Ever notice how ordinary the word 'green' is? Five letters, and it really doesn't do a very good job. Think about it. I mean, you see the word "purple" and you've got a pretty darn good idea what color that is. It's purple. What else is purple but purple?
But green? What a nondescript word. Which is probably why we have so many different kinds of green. Forest. Celery. Sage. Chartreuse. Kelly. Emerald. Spring. Grass. I'm sure there are more I'm leaving out. And even with those, the words just aren't right. Take Grass Green. Visualize it. Now, really. Does that look at all like green grass? Not in my part of the world. Not right now.
A little less than a week ago I posted about Spring being Spranging, and I could tell because it was warm and the trees were starting to bud. That was last Wednesday. This is Tuesday. Last week the grass was still mostly dead and spring was weather, not color.
Well there's been some explodiating going on. BOOM. Five days. Friday no trees were blooming and no daffodils were out. Today yards and woods are still a sculpture of grey branches, but glowing in absolute full bloom is every tree that puts out flowers. Cherry, crabapple, bradford pear, wild plum, redbud, pink magnolia, dogwood. Wham. Here it is folks!

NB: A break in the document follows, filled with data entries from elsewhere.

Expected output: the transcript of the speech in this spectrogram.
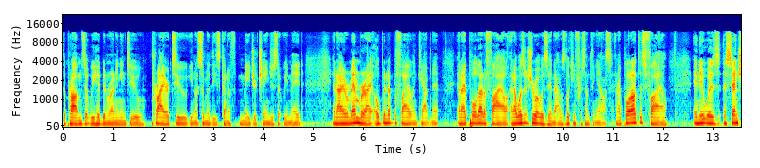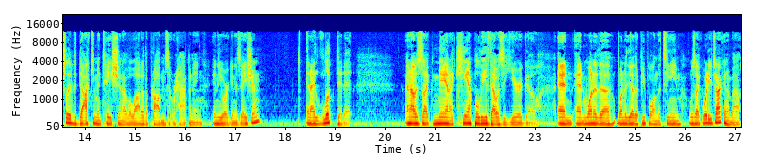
the problems that we had been running into prior to you know some of these kind of major changes that we made. And i remember i opened up a filing cabinet and i pulled out a file and i wasn't sure what was in it. I was looking for something else. And i pulled out this file and it was essentially the documentation of a lot of the problems that were happening in the organization. And i looked at it and i was like man i can't believe that was a year ago. And and one of the one of the other people on the team was like what are you talking about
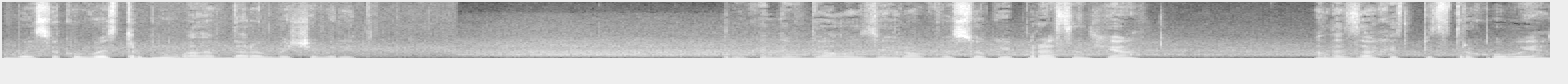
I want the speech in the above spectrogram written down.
високо вистрибнув, але вдарив вище воріт. Трохи невдало зіграв високий пресинг але захист підстраховує.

And today the grass is green. No, it wasn't green yesterday. Swear to God, yesterday it was still mostly brown. Today it's green. And it's not grass green either. It's throbbing, pulsing, almost hard-to-look at. It's shades of neon down to deepest black. If you are so unfortunate as to live in the west or Southwest, you have never seen this green. Today, here in central Missouri, you walk out a door, any door, and you gasp. The eye has been resigned these past months to a muted subtle palate of sedge, tan, grey, and brown overlaid at times with blue white snow. At first, the eye isn't quite sure what to DO with this color. It blinks and tears up a little. A painful green this, for just a moment until the brilliance of it stabs into your soul and you gasp with the exiliration of its glory.
Today, grass is the star. The blooming trees serve a complimentary color to its lushness, but they cannot draw the eye from the green, even in their glory.
Tomorrow or the next day the other greens will show up, building a symphony of harmonics. The acid green of walnut and elm tree leaves. The pinkish beige with the barest hint of sage that is the tiny new leaf of hundred year old whiteoaks.
Today however, has only one green.